Plague DNA has been found dating back 4,000 years, making it the oldest evidence of the disease in Britain.
The discovery by researchers could help to understand which genes are “important in the spread of infectious diseases”, one of them said.
Scientists from the Francis Crick Institute (FCI) have identified three cases of Yersinia pestis – the bacteria that causes plague – in human remains.
Two were discovered at a mass burial at Charterhouse Warren in Somerset, and the other one in a ring cairn monument in Levens, Cumbria.
Working with local groups and the University of Oxford, the team took small skeletal samples from 34 individuals across the two sites.
They then drilled into teeth and extracted dental pulp, which can trap DNA remnants of infectious diseases.
Author Pooja Swali, a PhD student at the FCI, said that being able to detect “ancient pathogens from degraded samples” from such a long time ago was “incredible”.
She added: “These genomes can inform us of the spread and evolutionary changes of pathogens in the past, and hopefully help us understand which genes may be important in the spread of infectious diseases.
“We see that this Yersinia pestis lineage, including genomes from this study, loses genes over time, a pattern that has emerged with later epidemics caused by the same pathogen.”
Previously, plague has been identified in several individuals from Eurasia between 5,000 and 2,500 years before present (BP).
It has not been seen before in Britain during that period, the researchers suggested.
This widespread geographical spread indicates it was easily transmitted.
Pontus Skoglund, group leader of the Ancient Genomics Laboratory at the FCI, said: “This research is a new piece of the puzzle in our understanding of the ancient genomic record of pathogens and humans, and how we co-evolved.

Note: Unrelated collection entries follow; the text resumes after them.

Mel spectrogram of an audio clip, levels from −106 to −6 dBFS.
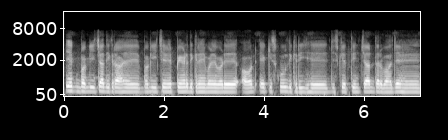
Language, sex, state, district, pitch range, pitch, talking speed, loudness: Hindi, male, Uttar Pradesh, Budaun, 135-145 Hz, 140 Hz, 185 wpm, -16 LUFS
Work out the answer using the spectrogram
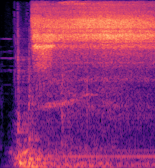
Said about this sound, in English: The door sealed shut behind him.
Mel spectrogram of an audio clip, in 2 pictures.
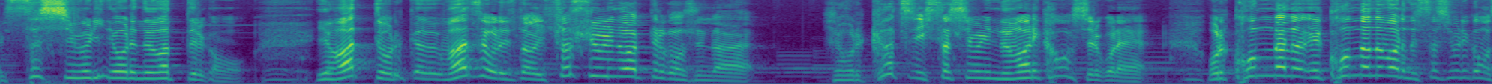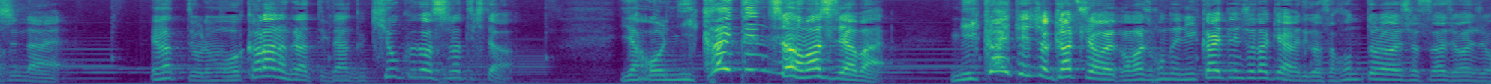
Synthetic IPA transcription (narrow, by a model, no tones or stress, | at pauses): çi̥saɕibɯ̟ɾʲiɲio̞ɾe̞nɯmat̪ːeɾɯ̟kamo̞̰ | jamat̪ːe̞oɾekmaʑio̞ɾet̪abɯçʲi̥saɕibɯ̟ɾʲinɨ̟mat̪ːeɾkamoɕ̬ĩnːai | jao̞ɾe̞ɡat͡ɕid̪eçi̥saɕibɯ̟ɾʲiɲinɯ̟maɾʲikamoɕieɾɯ̟ko̞ɾe | o̞ɾe̞kʰõ̞nːanɯekʰõ̞nːanɯ̟maɾɯ̟noçi̥saɕ̬ibɯɾʲikamo̞ɕĩnːaḭ | ed̪at̪ːeo̞ɾemoːβ̞akaɾanakɯnat̪ːkʲi̥t̪anãŋkakʲʰio̞kɯ̟ɡaɕinat̪ːe̥kʲi̥t̪a̰ | jaoɾeɲ̟ikait̪ẽ̞ɲ̟d͡ʑiβamaʑid̪ejaba̰ḭ | ɲ̟ikait̪ẽ̞ɲ̟d͡ʑiβaɡat͡ɕijaβaikaɾmad͡ʑʑiɦont̪oɲikait̪ẽɲ̟d͡ʑiad̪ak̬ejamet̪kd̪as̬ãɦõ̞nt̪oɲʲiat̪aɕ̬iasɨnad͡ʑamaẽd͡ʑo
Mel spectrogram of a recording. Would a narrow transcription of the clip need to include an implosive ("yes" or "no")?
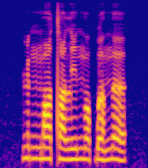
yes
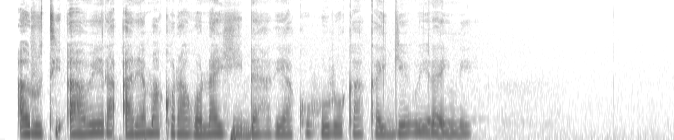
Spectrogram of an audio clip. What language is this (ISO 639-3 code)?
kik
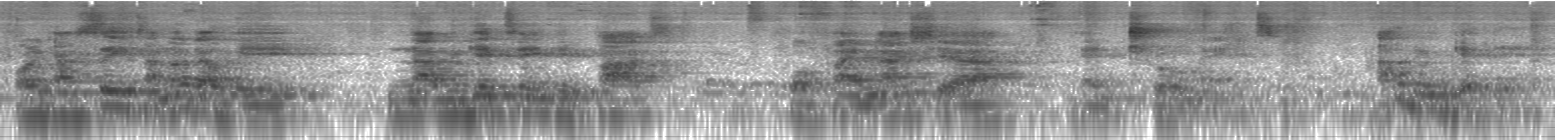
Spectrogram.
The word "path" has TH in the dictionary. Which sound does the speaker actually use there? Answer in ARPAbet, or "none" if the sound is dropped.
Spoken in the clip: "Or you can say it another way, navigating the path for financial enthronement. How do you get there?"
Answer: T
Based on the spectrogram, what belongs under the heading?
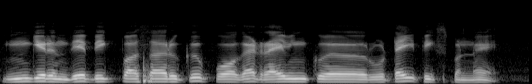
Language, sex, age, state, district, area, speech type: Tamil, male, 60+, Tamil Nadu, Erode, urban, read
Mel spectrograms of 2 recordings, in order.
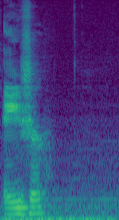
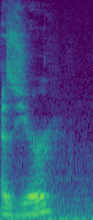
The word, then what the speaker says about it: Azure: i'm saying it like asia it's actually pronounced azure with an emphasis on the second syllable and the a not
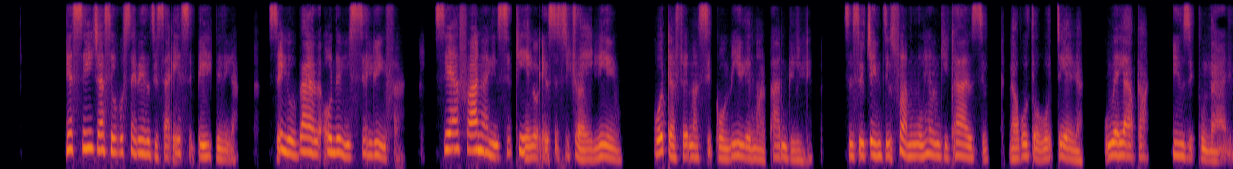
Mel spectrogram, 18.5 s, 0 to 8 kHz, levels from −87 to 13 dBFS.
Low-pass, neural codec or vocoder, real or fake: 7.2 kHz; codec, 16 kHz, 0.5 kbps, FreqCodec, larger model; fake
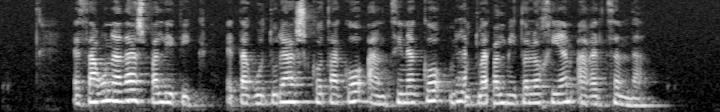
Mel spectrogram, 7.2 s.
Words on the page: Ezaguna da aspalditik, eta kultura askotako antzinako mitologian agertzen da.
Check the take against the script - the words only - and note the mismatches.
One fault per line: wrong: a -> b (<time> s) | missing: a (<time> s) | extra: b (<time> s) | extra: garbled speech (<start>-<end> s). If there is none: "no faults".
extra: garbled speech (4.6-5.1 s)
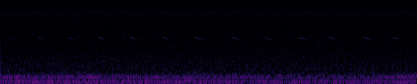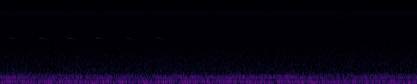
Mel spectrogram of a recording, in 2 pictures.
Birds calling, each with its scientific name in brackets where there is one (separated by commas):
American Pipit (Anthus rubescens)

“Future research will do more to understand how our genomes responded to such diseases in the past, and the evolutionary arms race with the pathogens themselves, which can help us to understand the impact of diseases in the present or in the future.”
The findings are published in Nature Communications.